→ Requirement: Repeat each record exactly. Any picture gets left out.

=== Material for the task ===

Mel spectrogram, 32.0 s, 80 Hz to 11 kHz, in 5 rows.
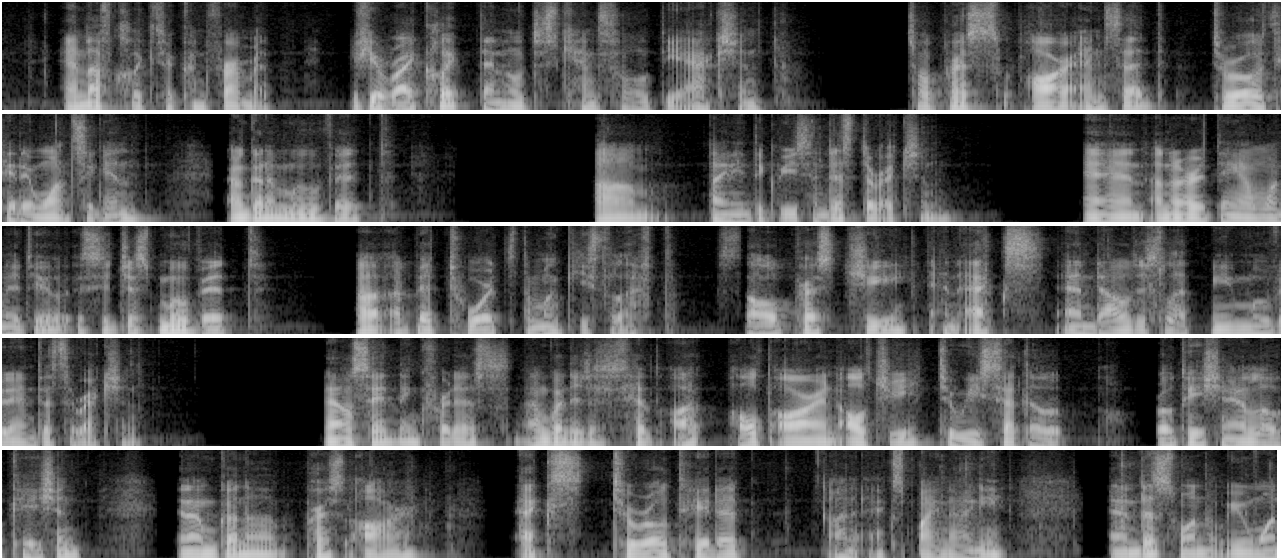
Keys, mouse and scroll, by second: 10.3 middle click, 11.4 shift+middle click, 11.9 middle click, 19.8 middle click, 20.1 shift+middle click, 20.3 middle click, 22.8 alt+r, 23.4 alt+g, 24.1 shift+middle click.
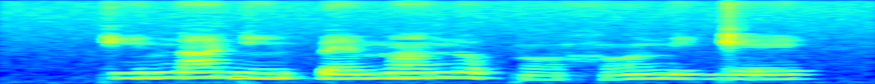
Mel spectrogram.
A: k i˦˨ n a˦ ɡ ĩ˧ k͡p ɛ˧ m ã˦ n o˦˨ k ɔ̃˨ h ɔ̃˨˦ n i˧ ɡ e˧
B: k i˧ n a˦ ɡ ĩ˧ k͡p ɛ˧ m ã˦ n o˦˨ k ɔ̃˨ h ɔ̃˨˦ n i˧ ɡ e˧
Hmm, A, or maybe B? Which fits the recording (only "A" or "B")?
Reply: B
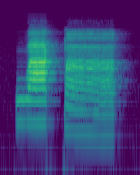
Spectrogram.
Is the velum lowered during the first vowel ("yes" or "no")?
no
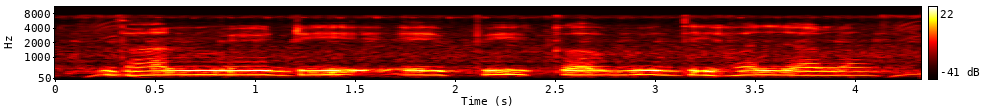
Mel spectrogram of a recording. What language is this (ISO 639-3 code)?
bho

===

→ Your solution:
Mel spectrogram, 32.0 s, 80 Hz to 11 kHz, in 5 rows.
Keys, mouse and scroll, by second: 10.3 middle click, 11.4 shift+middle click, 11.9 middle click, 19.8 middle click, 20.1 shift+middle click, 20.3 middle click, 22.8 alt+r, 23.4 alt+g, 24.1 shift+middle click.
Mel spectrogram.
A: k i˦˨ n a˦ ɡ ĩ˧ k͡p ɛ˧ m ã˦ n o˦˨ k ɔ̃˨ h ɔ̃˨˦ n i˧ ɡ e˧
B: k i˧ n a˦ ɡ ĩ˧ k͡p ɛ˧ m ã˦ n o˦˨ k ɔ̃˨ h ɔ̃˨˦ n i˧ ɡ e˧
Hmm, A, or maybe B? Which fits the recording (only "A" or "B")?
Reply: B
Spectrogram.
Is the velum lowered during the first vowel ("yes" or "no")?
no
Mel spectrogram of a recording. What language is this (ISO 639-3 code)?
bho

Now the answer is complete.